The orthotics and prosthetics offered at Mount Zion, in Morrow, will be transferred to Fayette. The Mount Zion location will be closed completely, as will Children’s at Alpharetta Highway.
Though it is being called a consolidation, one person close to the situation, who asked to remain anonymous, said there are over 100 therapists who will no longer be employed by CHOA, and the daily appointment slots they filled are not going to be added to the remaining facilities.
Pope said that claim that 100 therapists would lose their job is not accurate. “We are working hard to find roles at other locations for impacted employees,” she said.
When asked about the reason for the reduction in services, Pope said it was a tough decision to make, but that “over several years, we’ve seen a decline in volume to the point where it is not practical to deliver outpatient rehabilitation care at these locations."
The assertion that there isn’t enough patient volume to make the clinics viable was met with disbelief by some local parents.
“A decline? Seriously? It’s impossible to get appointments,” said Minor, who helped start the Facebook group. “We are already short for therapy down here, short for care period,” she said.
A notice at the Fayette clinic Tuesday said the consolidation is “in an effort to optimize the care we provide for our patients' families and ensure we are delivering the best experience."

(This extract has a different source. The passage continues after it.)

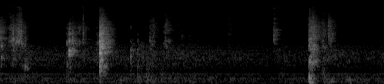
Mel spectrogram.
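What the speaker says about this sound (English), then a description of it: "I'm going to just cut this one out" Scissors snip through a papercraft piece in a few short, crisp bursts, close and quiet, with brief pauses between cuts and no talking.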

“Better care for who?” asked Minor. "I don’t know who they think they are providing better care to by closing all the locations on the south side.”
Minor said the two south side locations service around 1,100 families.
“So where do all these families go? If they can’t afford to drive that far or have kids that are so medically complex they can’t handle a two-hour car ride?"
Pope said that the clinics may appear busy “due to how we adjust our clinic days/hours and staffing based on anticipated and scheduled patient visits."
By consolidating services for complex patients, “we can provide the very best care at three centrally located facilities ” Pope said. “We understand that these aren’t conveniently located for all our patients, but they are centralized."
This isn’t just about children with disabilities who need ongoing care, said Katie McKoy.
“This will also harm kids who have broken a leg who need physical therapy after surgery. It will hurt kids who are involved in car accidents who need therapy after injuries,” McKoy said.
"The CHOA location at Fayette hospital was the one place kids could get access to care without navigating a waiting list. Now sick and injured children will have to travel for rehabilitation.”
McKoy said out-of-pocket travel costs are going to add up quickly and parents are going to have to choose between therapy and putting groceries on the table for their families, while kids will end up missing school.
“The ripple effects are going to be catastrophic," she said.
Pope said that the closures will take effect by Dec. 31, and she anticipates that most locations will continue to see patients "until closer to the end of the year." Some sites may close before Dec. 31, but that will depends on how long it takes to transition patients to other locations or providers, she said.